I found myself at the register at Whole Foods in Oakland without any food but instead, an 8-cup Chemex, a box of filters, and a bag of Ethiopian coffee beans. As the guy rung me up, I couldn’t help but feel like I had to explain: “I want to be able to make good coffee for a lot of people” was along the lines of what I said. With complete sincerity, the guy said that he hopes everyone enjoys the coffee I make for them.
I had been thinking about getting a Chemex for a while now. You may have seen one in a coffee shop – it looks like a beaker and makes the coffee the barista is making look like a science experiment.
I’m pretty happy with the pour over I use every morning, a gift from friends a few years ago. But, the pour over is not meant for more than one cup of coffee at a time and I become unsure of my coffee making skills when it’s not about me. I have found myself in situations where I try to make coffee for more than one person and it doesn’t work out too well, like taking a 1/2 hour to make coffee for 5 people.
Over the last week, I volunteered for coffee duty at one place where I take spiritual classes as they held one of their workshops. My task would be to make coffee during a few of the sessions for the teacher and the students who had come in from around the country/world to attend, including during their 5am morning sessions over the weekend.

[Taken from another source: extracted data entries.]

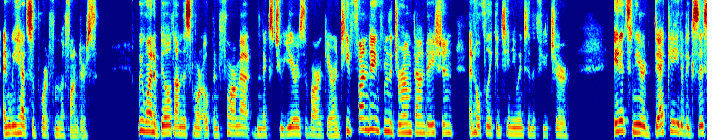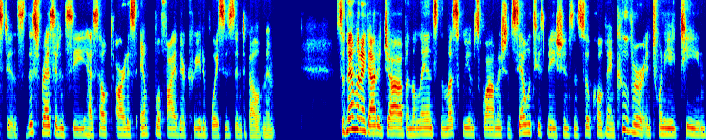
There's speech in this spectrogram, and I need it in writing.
And we had support from the funders. We want to build on this more open format in the next two years of our guaranteed funding from the Jerome Foundation and hopefully continue into the future. In its near decade of existence, this residency has helped artists amplify their creative voices and development. So then when I got a job on the lands of the Musqueam, Squamish, and tsleil nations in so-called Vancouver in 2018,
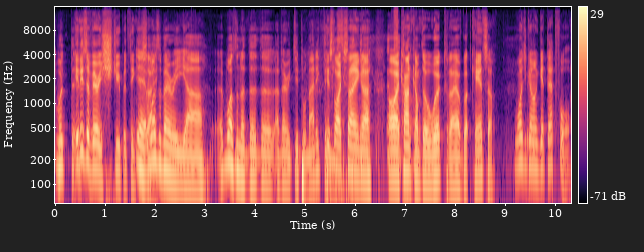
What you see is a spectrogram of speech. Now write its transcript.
what It is a very stupid thing Yeah, to say. it was a very. Uh, it wasn't a, the the a very diplomatic thing. It's to like say. saying, uh, "Oh, I can't come to work today. I've got cancer." Why'd you go and get that for?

This was my chance. I could totally use this opportunity to get a Chemex! But, there was that pesky little detail of having no idea how to use one.
For starters, I couldn’t just buy a Chemex and call it a day. I knew enough about the thing to know that I would need to invest in a digital scale and a proper kettle to allow me to control the amount of coffee and water used, in addition to the flow of water over the coffee. I never got these items for my pour over, even though they would’ve been useful – I have been eyeballing how much coffee I ground like a rebel this entire time while using the regular kettle in the house. But if I was going to get a Chemex, I wanted to do it right.

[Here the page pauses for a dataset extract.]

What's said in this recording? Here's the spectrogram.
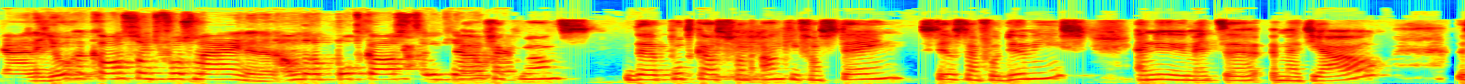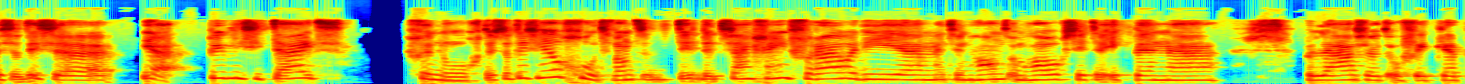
Ja, en de yogakrant stond je volgens mij. En een andere podcast. jou... yogakrant, de podcast van Ankie van Steen, Stilstaan voor Dummies. En nu met, eh, met jou. Dus dat is eh, ja, publiciteit genoeg. Dus dat is heel goed. Want dit, dit zijn geen vrouwen die eh, met hun hand omhoog zitten. Ik ben belazerd of ik heb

So I got everything I thought I needed: the Chemex, the right filters, a digital scale, the gooseneck kettle. Then, I sought out the owner of one of my favorite cafes in Oakland, hanging around until she had a moment for me to interrogate her on the best practices of using a Chemex. She gave some really good tips and tricks and suggested Stumptown’s tutorial on how to use a Chemex, as it was meant to be pretty straightforward. No “one half, counter-clockwise turn with a wooden spoon after 5 clockwise turns during specific phases of the moon” in this particular tutorial, for which I was grateful.
However, I couldn’t have the first time I used a chemex be for the workshop so I took everything to work and made coffee for myself and my manager/coffee buddy. I made it in my cubicle, having filled my kettle with the hot water in the break room and got started, ear buds in, watching/listening to the tutorial as I was making the coffee, syncing the start of the stopwatch on my phone with the time the dude on the tutorial started his timer, pouring the appropriate number of grams of water over the ground coffee at the suggested increments of time. It was a bit nerve-wracking.

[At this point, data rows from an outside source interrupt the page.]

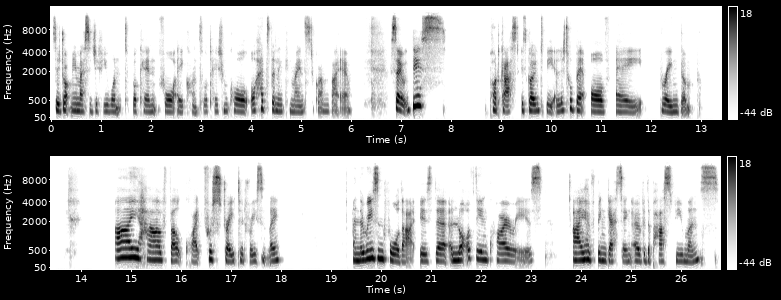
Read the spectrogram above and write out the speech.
So drop me a message if you want to book in for a consultation call or head to the link in my Instagram bio. So, this podcast is going to be a little bit of a brain dump. I have felt quite frustrated recently. And the reason for that is that a lot of the inquiries I have been getting over the past few months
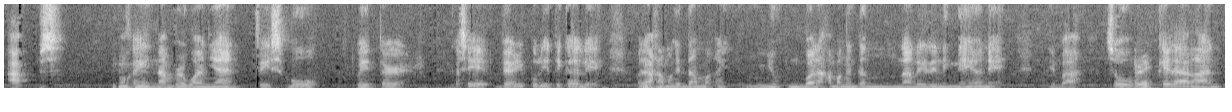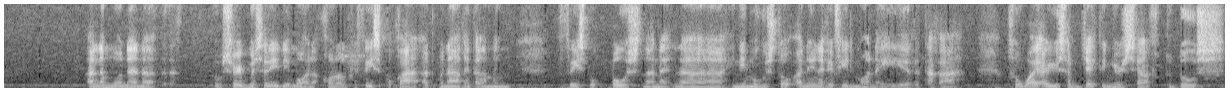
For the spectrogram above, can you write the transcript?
apps. Okay, number one yan, Facebook, Twitter. Kasi very political eh. Wala kang magandang maki- new, wala kang magandang naririnig ngayon eh. 'Di ba? So, Right. kailangan alam mo na na observe mo sarili mo na kung nag-Facebook ka at may nakakita ka ng Facebook post na, na, na hindi mo gusto, ano yung nafe-feel mo? Naiirita ka? So why are you subjecting yourself to those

After about 4 minutes and a messy cube later, I got it done and the coffee tasted pretty good! There was definite room for improvement but I knew where I had made mistakes and would know then what I could do to make it better.
I ended up using the chemex a few times over the past week and each time, it got easier and easier to make. Just to make sure it tasted fine, I had to consistently sample my own supply to ensure the quality of the product. I was pretty happy with the results.
I may make coffee at work for tips until I make back the money I spent on all the coffee paraphernalia but I really do like the fact that I can now officially make coffee for more people than just myself. Looking forward to sharing the coffee love, InshAllah.
If you’re interested on how one brews coffee on the Chemex, check out the Stumptown tutorial.